### [Data extract]
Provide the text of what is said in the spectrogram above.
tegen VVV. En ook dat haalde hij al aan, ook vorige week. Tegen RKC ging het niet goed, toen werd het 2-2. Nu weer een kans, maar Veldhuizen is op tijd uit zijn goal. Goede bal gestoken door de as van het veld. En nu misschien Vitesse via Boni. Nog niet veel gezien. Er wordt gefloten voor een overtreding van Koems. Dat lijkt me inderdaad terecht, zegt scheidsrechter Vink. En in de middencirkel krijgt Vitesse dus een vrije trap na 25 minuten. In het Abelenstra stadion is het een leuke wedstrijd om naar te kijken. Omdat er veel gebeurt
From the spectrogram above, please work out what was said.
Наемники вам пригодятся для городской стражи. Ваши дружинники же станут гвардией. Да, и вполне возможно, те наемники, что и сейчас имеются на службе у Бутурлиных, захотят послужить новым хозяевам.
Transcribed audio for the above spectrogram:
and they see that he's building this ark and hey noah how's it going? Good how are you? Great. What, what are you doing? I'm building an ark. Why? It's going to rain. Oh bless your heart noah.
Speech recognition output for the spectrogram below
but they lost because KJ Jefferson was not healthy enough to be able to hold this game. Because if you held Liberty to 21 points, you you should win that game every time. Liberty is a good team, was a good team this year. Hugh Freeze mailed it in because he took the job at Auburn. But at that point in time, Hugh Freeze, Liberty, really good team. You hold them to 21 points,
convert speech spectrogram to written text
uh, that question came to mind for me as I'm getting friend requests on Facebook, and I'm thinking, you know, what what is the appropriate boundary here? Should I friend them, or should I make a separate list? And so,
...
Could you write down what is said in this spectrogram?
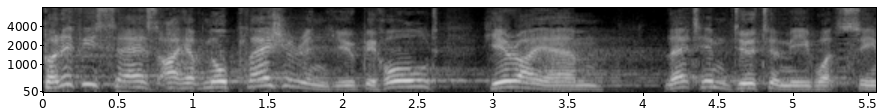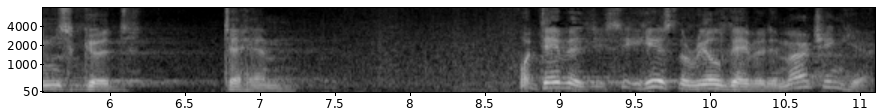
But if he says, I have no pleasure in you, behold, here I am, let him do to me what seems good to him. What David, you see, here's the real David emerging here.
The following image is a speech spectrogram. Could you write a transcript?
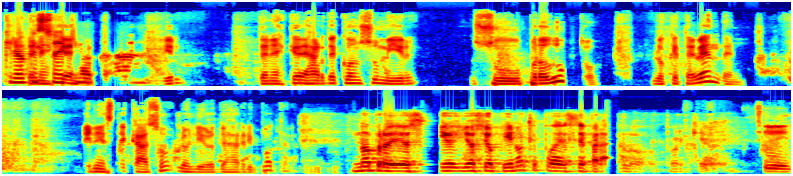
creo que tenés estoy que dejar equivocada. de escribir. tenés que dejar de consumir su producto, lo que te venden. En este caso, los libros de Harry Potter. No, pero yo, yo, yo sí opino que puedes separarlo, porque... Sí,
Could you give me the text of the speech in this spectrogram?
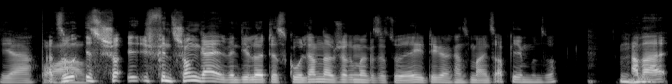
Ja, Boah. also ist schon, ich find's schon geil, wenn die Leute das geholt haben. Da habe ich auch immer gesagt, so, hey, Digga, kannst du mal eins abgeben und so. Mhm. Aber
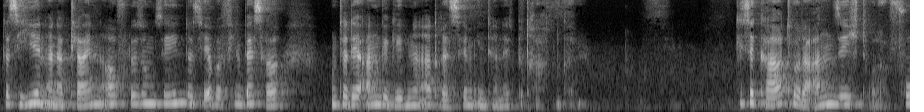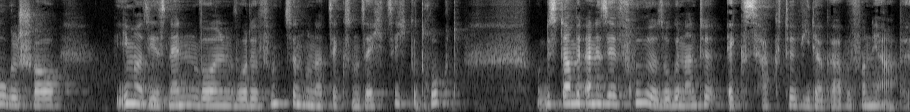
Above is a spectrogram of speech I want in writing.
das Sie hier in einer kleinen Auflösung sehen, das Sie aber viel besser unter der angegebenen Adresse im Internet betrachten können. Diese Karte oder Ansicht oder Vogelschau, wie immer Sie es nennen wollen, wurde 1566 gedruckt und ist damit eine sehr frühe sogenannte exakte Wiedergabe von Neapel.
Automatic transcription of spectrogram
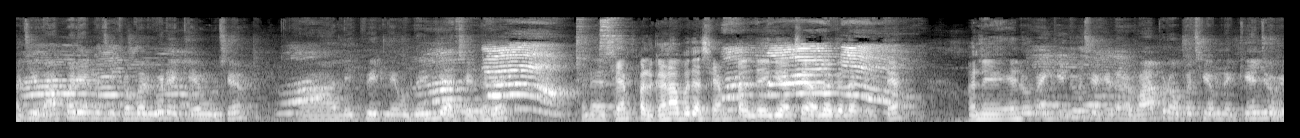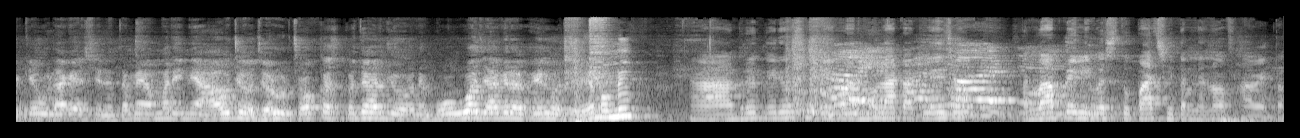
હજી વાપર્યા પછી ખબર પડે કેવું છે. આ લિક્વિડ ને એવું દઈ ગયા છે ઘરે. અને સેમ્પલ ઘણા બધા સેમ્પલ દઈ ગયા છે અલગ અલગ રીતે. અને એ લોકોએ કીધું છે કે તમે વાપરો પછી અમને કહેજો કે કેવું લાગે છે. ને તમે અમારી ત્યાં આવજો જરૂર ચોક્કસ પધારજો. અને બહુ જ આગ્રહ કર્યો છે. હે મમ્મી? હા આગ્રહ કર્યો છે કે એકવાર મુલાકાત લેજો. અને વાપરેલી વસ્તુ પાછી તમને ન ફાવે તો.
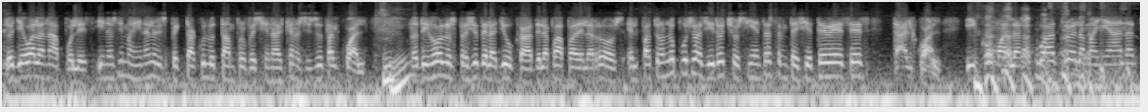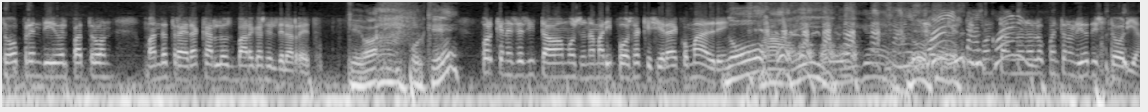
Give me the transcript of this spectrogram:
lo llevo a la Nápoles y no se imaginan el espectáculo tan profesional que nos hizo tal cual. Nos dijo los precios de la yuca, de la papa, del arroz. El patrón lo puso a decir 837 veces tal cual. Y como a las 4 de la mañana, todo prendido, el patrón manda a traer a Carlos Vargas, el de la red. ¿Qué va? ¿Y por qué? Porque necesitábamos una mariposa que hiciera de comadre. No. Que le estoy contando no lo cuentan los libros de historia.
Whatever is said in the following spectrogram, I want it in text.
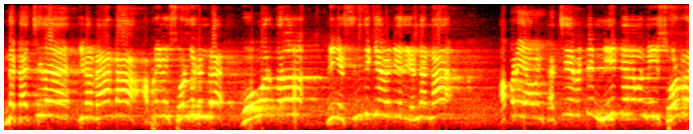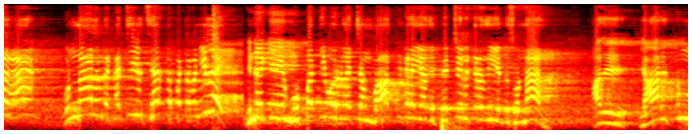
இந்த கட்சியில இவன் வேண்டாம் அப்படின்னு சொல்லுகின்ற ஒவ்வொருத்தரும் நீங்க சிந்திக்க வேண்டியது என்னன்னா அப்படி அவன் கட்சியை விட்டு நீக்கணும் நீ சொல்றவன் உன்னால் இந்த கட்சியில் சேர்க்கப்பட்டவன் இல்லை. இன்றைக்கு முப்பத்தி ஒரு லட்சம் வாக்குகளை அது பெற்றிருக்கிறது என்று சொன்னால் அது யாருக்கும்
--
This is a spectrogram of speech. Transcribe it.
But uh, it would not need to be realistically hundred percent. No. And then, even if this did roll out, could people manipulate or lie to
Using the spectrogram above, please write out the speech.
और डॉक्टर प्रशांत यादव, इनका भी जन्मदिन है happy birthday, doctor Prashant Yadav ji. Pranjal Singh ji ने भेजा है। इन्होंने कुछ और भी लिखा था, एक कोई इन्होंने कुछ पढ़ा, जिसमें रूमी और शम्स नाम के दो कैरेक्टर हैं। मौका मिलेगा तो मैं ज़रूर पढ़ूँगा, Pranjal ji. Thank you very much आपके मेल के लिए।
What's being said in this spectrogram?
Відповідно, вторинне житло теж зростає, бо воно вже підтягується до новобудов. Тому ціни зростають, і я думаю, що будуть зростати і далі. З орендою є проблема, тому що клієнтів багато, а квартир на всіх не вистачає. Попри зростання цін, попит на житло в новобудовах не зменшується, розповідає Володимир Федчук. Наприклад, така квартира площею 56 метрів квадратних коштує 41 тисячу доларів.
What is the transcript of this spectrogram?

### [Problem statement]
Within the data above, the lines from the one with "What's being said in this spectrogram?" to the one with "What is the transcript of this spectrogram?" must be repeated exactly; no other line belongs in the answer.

### [Expected answer]
What's being said in this spectrogram?
Відповідно, вторинне житло теж зростає, бо воно вже підтягується до новобудов. Тому ціни зростають, і я думаю, що будуть зростати і далі. З орендою є проблема, тому що клієнтів багато, а квартир на всіх не вистачає. Попри зростання цін, попит на житло в новобудовах не зменшується, розповідає Володимир Федчук. Наприклад, така квартира площею 56 метрів квадратних коштує 41 тисячу доларів.
What is the transcript of this spectrogram?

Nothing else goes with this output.